There are many Black Rats (Rattus rattus) around this year (2022), and quite a few are being found outdoors and moribund. That is typically because they are dying from anti-coagulant rodenticides. If you see a rat out in daytime, some action is desirable.
The readily available 'second generation' anti-coagulants such as Brodifacoum and Bromadiolone (also Difenacoum and Difethialone) make the rats and their carcasses dangerous to birds. Many owls and other predatory birds have been killed. You can do two things to reduce this impact.
- Dispose of the rat where birds cannot get the carcass (killing the ones that are still alive will reduce their suffering);
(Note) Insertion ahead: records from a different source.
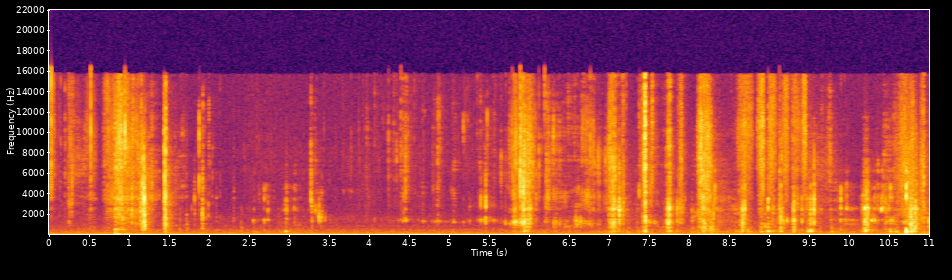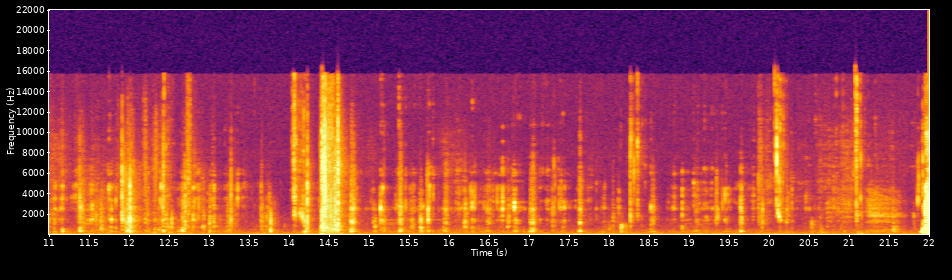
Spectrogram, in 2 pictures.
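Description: Close-miked, soft chewing of a piece of fried funnel cake: quiet, scattered bites and mouth sounds with a light crunch, a little louder about fourteen seconds in.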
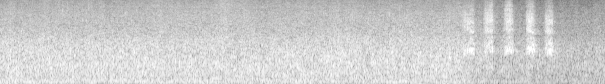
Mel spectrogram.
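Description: Steady hiss of outdoor forest ambience. Near the end a bird gives a quick run of about five short, harsh high notes.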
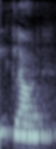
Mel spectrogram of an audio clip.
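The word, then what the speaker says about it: cloud: जैसे कि क्लाउड, सी एल का हो जाएगा क्लॉ, ओ यू का हो जाएगा आव, ये हो जाएगा डी का हो जाएगा ड, ठीक है। आपका हो जाएगा क्लाउड।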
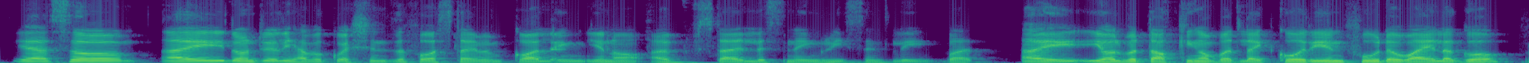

- Use, and encourage others to use, less damaging rodent control methods. Other methods include exclusion barriers (eg rat-proof your compost bin and chook yard/feeder), setting traps, or using baits containing safer chemical agents. First generation anti-coagulants such as Warfarin (also maybe Chlorophacinone or Diphacinone), are usually available from the same outlets that sell second generation compounds. In some cases, non-anticoagulant toxins may be in use, i.e. bromethalin, cholecalciferol and zinc phosphide but these are rarely available for household use.